What you should do: All of the data that follows is to be printed exactly, without pictures.

━━ Extracted information ━━

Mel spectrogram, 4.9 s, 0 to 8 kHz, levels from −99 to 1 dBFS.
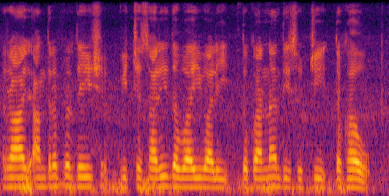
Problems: none marked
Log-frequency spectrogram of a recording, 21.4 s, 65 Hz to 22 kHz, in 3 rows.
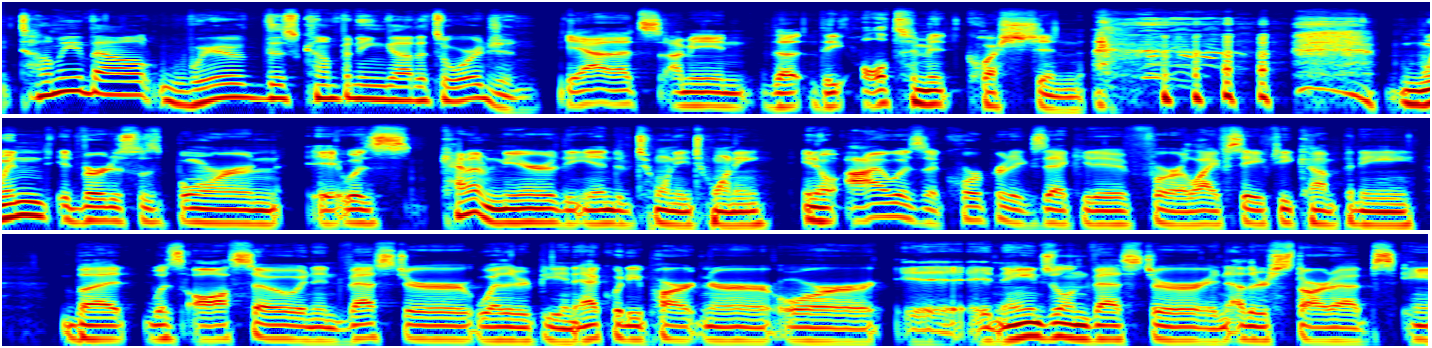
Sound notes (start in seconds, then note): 5.4 laugh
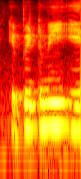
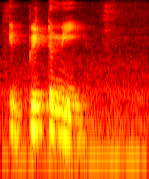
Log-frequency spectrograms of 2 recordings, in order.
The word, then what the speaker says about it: epitome: Epitome is the perfect example of something. In Hindi, it can be translated as Adarsh Udaharan. So the correct pronunciation is epitome. It's often mispronounced as epitome or epitome.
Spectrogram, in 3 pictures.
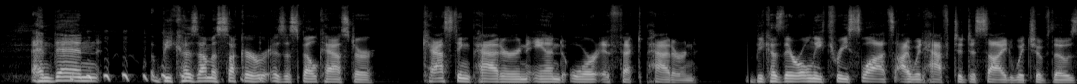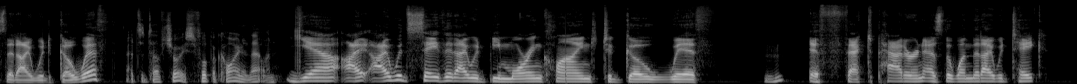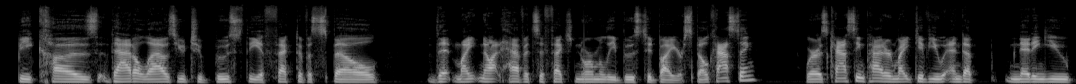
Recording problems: none

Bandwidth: 17 kHz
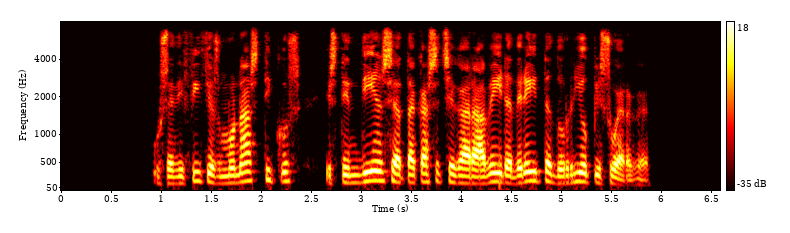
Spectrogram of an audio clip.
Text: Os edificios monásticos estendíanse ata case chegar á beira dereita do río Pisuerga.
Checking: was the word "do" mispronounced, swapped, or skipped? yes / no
no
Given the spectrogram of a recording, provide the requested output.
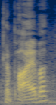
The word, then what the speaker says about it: copaiba: Copaiba. That's a c o p a i b-a. Some people pronounce it capayiba. Uh, the Brazilians pronounce it copaiba.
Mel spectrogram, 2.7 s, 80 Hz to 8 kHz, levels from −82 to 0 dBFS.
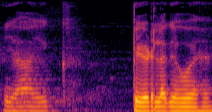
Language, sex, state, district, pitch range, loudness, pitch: Hindi, male, Punjab, Pathankot, 115-120 Hz, -18 LUFS, 115 Hz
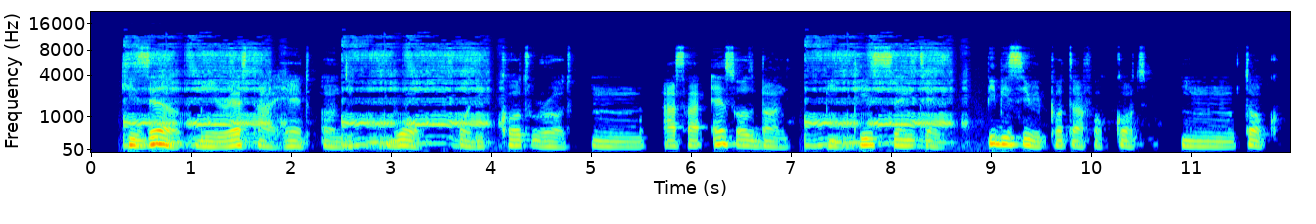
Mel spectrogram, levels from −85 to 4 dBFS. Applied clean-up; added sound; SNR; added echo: none; Fart; 3 dB; none.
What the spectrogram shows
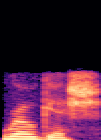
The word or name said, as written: roguish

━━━

Exercise response:
Mel spectrogram, 4.9 s, 0 to 8 kHz, levels from −99 to 1 dBFS.
Problems: none marked
Log-frequency spectrogram of a recording, 21.4 s, 65 Hz to 22 kHz, in 3 rows.
Sound notes (start in seconds, then note): 5.4 laugh
Log-frequency spectrograms of 2 recordings, in order.
The word, then what the speaker says about it: epitome: Epitome is the perfect example of something. In Hindi, it can be translated as Adarsh Udaharan. So the correct pronunciation is epitome. It's often mispronounced as epitome or epitome.
Spectrogram, in 3 pictures.
Recording problems: none

Bandwidth: 17 kHz
Spectrogram of an audio clip.
Text: Os edificios monásticos estendíanse ata case chegar á beira dereita do río Pisuerga.
Checking: was the word "do" mispronounced, swapped, or skipped? yes / no
no
Given the spectrogram of a recording, provide the requested output.
The word, then what the speaker says about it: copaiba: Copaiba. That's a c o p a i b-a. Some people pronounce it capayiba. Uh, the Brazilians pronounce it copaiba.
Mel spectrogram, 2.7 s, 80 Hz to 8 kHz, levels from −82 to 0 dBFS.
Language, sex, state, district, pitch range, loudness, pitch: Hindi, male, Punjab, Pathankot, 115-120 Hz, -18 LUFS, 115 Hz
Mel spectrogram, levels from −85 to 4 dBFS. Applied clean-up; added sound; SNR; added echo: none; Fart; 3 dB; none.
What the spectrogram shows
The word or name said, as written: roguish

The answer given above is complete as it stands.